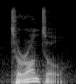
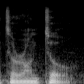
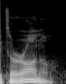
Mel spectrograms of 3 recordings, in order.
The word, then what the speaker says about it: Toronto: moment you say that Toronto they know a foreigner cuz they don't say Toronto in Canada they say Toronto the te is kind of like hushed silent Toronto just like in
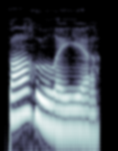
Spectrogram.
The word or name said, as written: bahuleya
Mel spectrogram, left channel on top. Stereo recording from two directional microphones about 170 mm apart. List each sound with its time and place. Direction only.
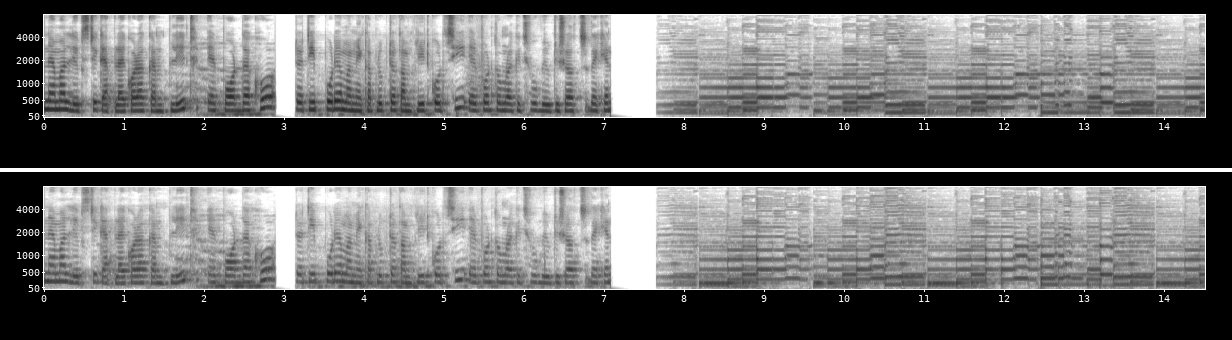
0.0 s speech: 30° left (ahead or behind)
8.5 s music: centre (ahead or behind)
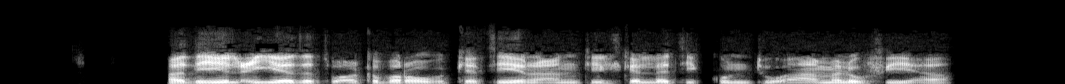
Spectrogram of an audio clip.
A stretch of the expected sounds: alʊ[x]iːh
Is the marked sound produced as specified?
no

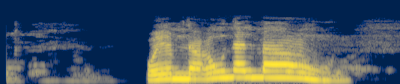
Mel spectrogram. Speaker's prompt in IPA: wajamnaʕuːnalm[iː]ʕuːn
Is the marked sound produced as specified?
no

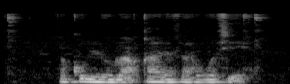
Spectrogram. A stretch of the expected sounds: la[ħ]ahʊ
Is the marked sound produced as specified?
no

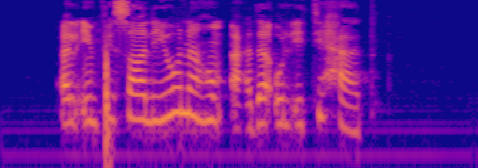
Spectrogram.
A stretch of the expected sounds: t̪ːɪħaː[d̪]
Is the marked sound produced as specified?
yes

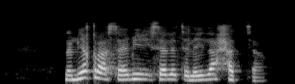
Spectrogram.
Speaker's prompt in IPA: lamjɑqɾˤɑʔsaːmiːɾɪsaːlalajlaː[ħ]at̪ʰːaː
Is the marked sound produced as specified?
yes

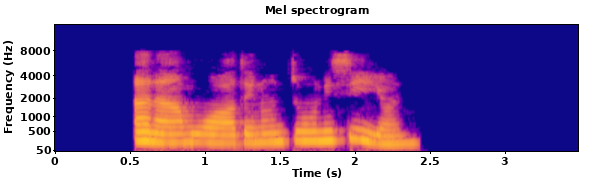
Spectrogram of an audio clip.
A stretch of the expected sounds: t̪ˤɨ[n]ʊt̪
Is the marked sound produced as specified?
yes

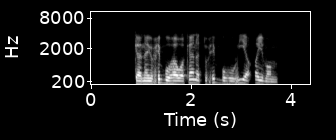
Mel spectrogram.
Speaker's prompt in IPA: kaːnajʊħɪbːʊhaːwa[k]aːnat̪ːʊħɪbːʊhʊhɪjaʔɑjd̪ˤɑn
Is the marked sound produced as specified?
yes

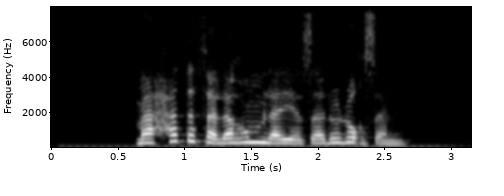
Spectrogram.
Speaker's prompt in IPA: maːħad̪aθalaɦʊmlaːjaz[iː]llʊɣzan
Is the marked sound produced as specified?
no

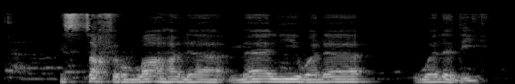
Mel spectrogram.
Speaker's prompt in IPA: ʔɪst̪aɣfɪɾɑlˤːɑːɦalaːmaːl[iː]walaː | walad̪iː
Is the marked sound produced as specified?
yes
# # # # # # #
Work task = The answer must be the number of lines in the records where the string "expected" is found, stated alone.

Response area = 4